DAVID PYETT (1928-2021) MEMORIAL CONCERT
A joyous celebration!
It was a joy to welcome Paul Lewis back to the King’s Hall last Wednesday, to the hall where he made his concerto debut with the Airedale Symphony Orchestra 35 years ago. The Ilkley Concert Club was celebrating the contribution that their recently deceased President, David Pyett, had made to the success of the Club over 75 years. There was no better way to do this than to host a recital by one of our leading pianists – and one of David’s favourites!
The large audience – this was the Club’s first full concert since the pandemic – listened in rapt attention to an adventurous programme which contained works by Chopin, Debussy and Sibelius as well as two Beethoven sonatas.
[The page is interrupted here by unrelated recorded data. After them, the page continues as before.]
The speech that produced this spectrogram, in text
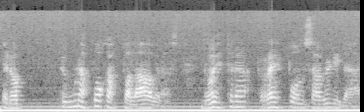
Pero en unas pocas palabras, nuestra responsabilidad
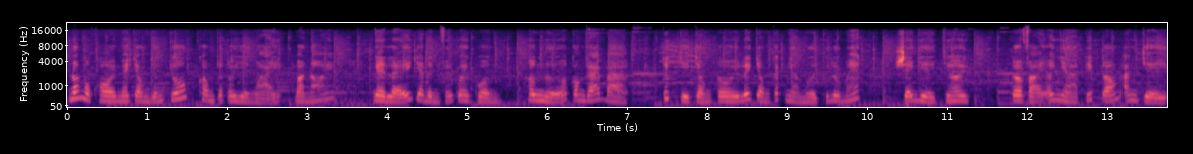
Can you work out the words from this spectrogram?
Nói một hồi mẹ chồng vẫn chốt không cho tôi về ngoại. Bà nói ngày lễ gia đình phải quay quần. Hơn nữa con gái bà, tức chị chồng tôi lấy chồng cách nhà 10 km, sẽ về chơi. Tôi phải ở nhà tiếp đón anh chị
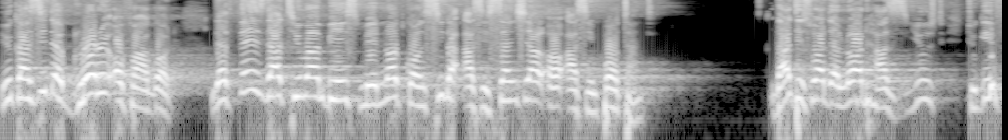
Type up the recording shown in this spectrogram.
You can see the glory of our God. The things that human beings may not consider as essential or as important. That is what the Lord has used to give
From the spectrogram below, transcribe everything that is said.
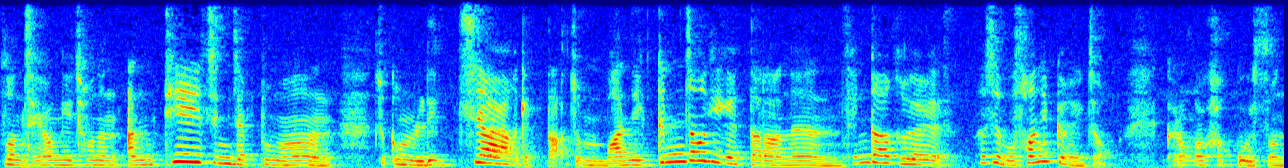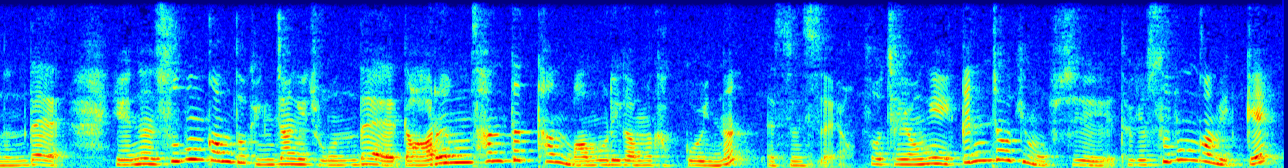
우선 제형이 저는 안티에이징 제품은 조금 리치하겠다, 좀 많이 끈적이겠다라는 생각을 사실 뭐 선입견이죠. 그런 걸 갖고 있었는데 얘는 수분감도 굉장히 좋은데 나름 산뜻한 마무리감을 갖고 있는 에센스예요. 그래서 제형이 끈적임 없이 되게 수분감 있게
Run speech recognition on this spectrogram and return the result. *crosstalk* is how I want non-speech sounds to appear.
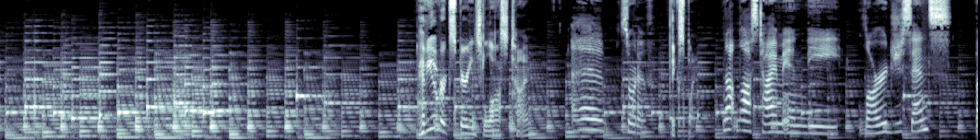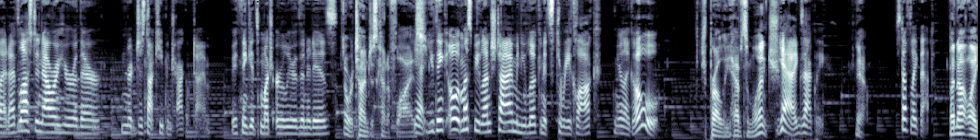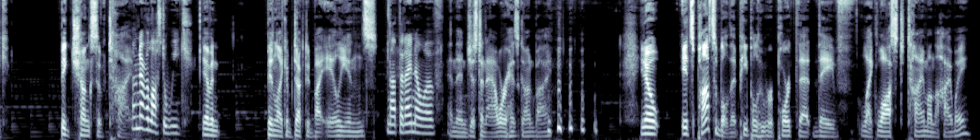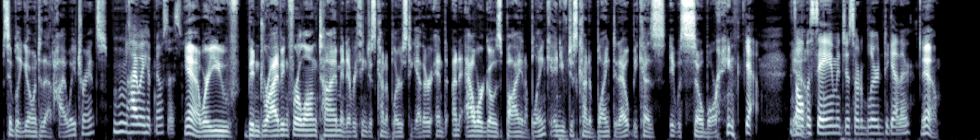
Have you ever experienced lost time? Uh, sort of. Explain. Not lost time in the large sense, but I've lost an hour here or there, just not keeping track of time. I think it's much earlier than it is. Or time just kind of flies. Yeah, you think, oh, it must be lunchtime, and you look and it's three o'clock. And you're like, oh, Should probably have some lunch. yeah, exactly. Yeah. Stuff like that. But not like big chunks of time. I've never lost a week. You haven't been like abducted by aliens Not that I know of. and then just an hour has gone by. *laughs* you know, it's possible that people who report that they've like lost time on the highway simply go into that highway trance. Mhm, Highway hypnosis. Yeah, where you've been driving for a long time and everything just kind of blurs together and an hour goes by in a blink and you've just kind of blanked it out because it was so *laughs* boring. Yeah. It's Yeah. all the same. It just sort of blurred together, yeah,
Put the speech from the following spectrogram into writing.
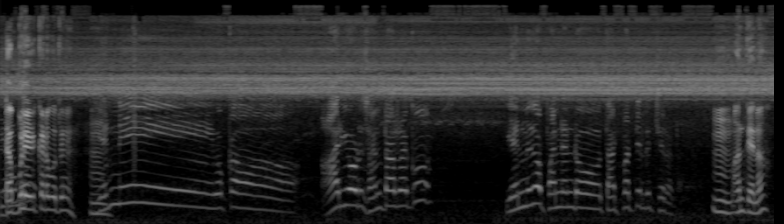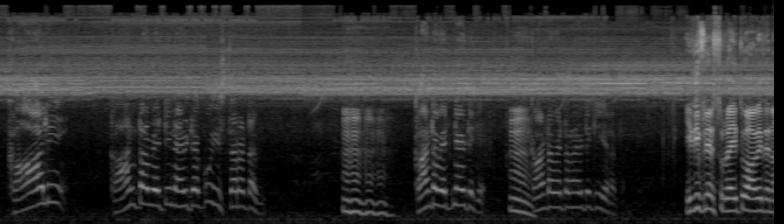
డబ్బులు ఎక్కడ పోతున్నాయి. ఎన్ని ఒక ఆరు ఏడు సెంటర్లకు ఎనిమిదో పన్నెండో తాటిపత్రులు ఇచ్చారట. అంతేనా? ఖాళీ కాంట పెట్టిన అవిటకు ఇస్తారట అవి. కాంట పెట్టిన అవిటకే. కాంట పెట్టిన అవిటకి ఇయ్యరట. ఇది ఫ్రెండ్స్ రైతు ఆవేదన?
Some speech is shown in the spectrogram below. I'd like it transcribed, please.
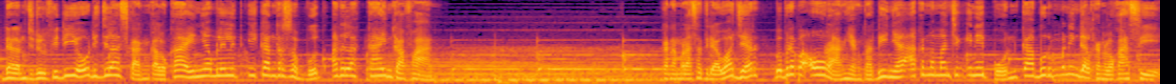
Dalam judul video dijelaskan kalau kain yang melilit ikan tersebut adalah kain kafan. Karena merasa tidak wajar, beberapa orang yang tadinya akan memancing ini pun kabur meninggalkan lokasi.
The rarely-played Sibelius bagatelles are a delightful set, with echoes of his choral writing in the Lied and Nordic atmosphere in the Impromptu as well as plenty of energy and gaiety in the waltz and march movements. Paul gave each its own distinct character as well as making light of the complexity of the piano writing. This was equally true of Debussy’s Children’s Corner suite which followed, the delicacy of Snow is dancing and the brief lyricism of The Little Shepherd culminated in the exuberance of the final Cakewalk with its complex ragtime rhythms.
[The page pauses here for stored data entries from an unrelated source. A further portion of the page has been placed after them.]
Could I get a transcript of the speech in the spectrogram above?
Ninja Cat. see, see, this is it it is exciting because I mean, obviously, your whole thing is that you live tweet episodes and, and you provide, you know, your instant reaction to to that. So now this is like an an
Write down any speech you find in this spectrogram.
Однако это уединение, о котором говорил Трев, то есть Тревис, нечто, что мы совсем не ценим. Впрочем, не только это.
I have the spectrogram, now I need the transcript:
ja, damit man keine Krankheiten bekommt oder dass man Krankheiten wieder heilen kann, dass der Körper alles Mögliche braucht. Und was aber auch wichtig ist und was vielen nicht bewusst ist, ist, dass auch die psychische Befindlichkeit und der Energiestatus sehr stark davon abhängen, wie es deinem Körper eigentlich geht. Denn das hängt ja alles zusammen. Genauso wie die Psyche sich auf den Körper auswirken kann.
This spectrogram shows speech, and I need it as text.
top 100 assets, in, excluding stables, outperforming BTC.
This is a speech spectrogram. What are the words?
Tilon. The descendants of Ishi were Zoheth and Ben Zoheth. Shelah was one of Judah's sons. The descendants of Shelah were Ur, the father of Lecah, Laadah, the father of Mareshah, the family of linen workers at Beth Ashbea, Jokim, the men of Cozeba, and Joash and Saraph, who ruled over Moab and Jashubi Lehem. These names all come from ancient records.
A masterly performance of Chopin’s Polonaise-fantaisie followed with Paul Lewis doing what he does best, giving the audience the feeling that this is indeed a piece of improvisation, for which Chopin has provided the inspiration! At the heart of the recital though were the two very different Beethoven sonatas – the Pathétique from opus 13 and the middle-period Appassionata. The freshness of these performances of repertoire which Paul Lewis must know so well was outstanding, with the thoughtfulness of the interpretation matched by the virtuosity of the execution. The Pathétique was classical in its restraint with the running passages perfectly executed and the singing line of the Adagio beautifully brought out: only in the final rondo was there a touch of Beethovenian fire. In contrast, the Appassionata was all romantic passion, sounding as if the composer was trying to evoke the missing orchestra in the thoroughly symphonic outer movements and culminating in an exhilarating final Presto. The audience responded with tumultuous applause and was rewarded with an equal characterful ‘Song without words’ by Mendelssohn as an encore. A wonderful celebration altogether!